Then a massive flood came along and all the translators were evacuated. In their haste they left behind ½ of the Gospel of Mark translated into the local language.

When the translators returned all the people in the village, possessing only half of the Gospel of Mark, had become Christians.

The Kingdom of God is like that.


A computer virus was built on a single computer, spread throughout the whole internet—electronically traversing the globe, and it dismantled a computer controlling a nuclear weapon.

No one knew where the virus originally came from.

The Kingdom of God is like that.


Dandelions took over a man’s yard. That man’s daughter went outside and picked one of the Dandelions—blew on it—and watched the beautiful seeds catch on the wind and dance in the air like tiny clouds.

The Kingdom of God is like that.


HYMN of the DAY                                 “For the Fruit of All Creation”                          red book # 679






OFFERTORY ANTHEM                                 “Kneel at the Cross”                                  see insert




COMMUNION SONGS                      “Lamb of God”

     Also, “Let There Be Peace On Earth”, red book # 471, red book # 595


SENDING SONG                “Praise to You, O God of Mercy”             red book # 208

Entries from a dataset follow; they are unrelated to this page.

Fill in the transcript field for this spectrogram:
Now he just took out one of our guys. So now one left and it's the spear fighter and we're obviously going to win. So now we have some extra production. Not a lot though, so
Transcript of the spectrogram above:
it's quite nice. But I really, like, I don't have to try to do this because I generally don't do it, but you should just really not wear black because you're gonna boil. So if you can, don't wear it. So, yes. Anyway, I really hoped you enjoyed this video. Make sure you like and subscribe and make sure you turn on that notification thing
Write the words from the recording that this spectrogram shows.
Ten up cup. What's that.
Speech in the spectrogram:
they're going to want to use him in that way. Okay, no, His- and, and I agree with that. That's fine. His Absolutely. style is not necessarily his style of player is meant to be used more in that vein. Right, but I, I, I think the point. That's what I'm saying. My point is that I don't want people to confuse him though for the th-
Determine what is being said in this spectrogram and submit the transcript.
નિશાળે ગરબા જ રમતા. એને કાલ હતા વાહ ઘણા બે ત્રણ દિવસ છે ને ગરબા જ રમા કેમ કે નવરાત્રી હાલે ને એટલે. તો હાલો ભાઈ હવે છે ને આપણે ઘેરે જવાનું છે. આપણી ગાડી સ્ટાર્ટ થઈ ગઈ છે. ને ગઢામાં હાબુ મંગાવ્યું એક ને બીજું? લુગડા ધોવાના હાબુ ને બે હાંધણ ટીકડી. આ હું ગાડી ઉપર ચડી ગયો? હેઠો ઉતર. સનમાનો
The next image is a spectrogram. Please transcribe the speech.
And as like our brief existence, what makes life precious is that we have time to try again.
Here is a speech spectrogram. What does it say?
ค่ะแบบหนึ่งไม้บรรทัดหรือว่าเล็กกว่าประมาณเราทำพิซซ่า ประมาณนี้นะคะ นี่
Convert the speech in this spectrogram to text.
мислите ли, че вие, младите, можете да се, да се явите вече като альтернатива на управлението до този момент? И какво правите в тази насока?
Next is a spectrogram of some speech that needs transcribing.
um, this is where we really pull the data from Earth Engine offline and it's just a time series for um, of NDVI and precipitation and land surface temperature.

SENDING ANTHEM                                        “Promised Land”                                      see insert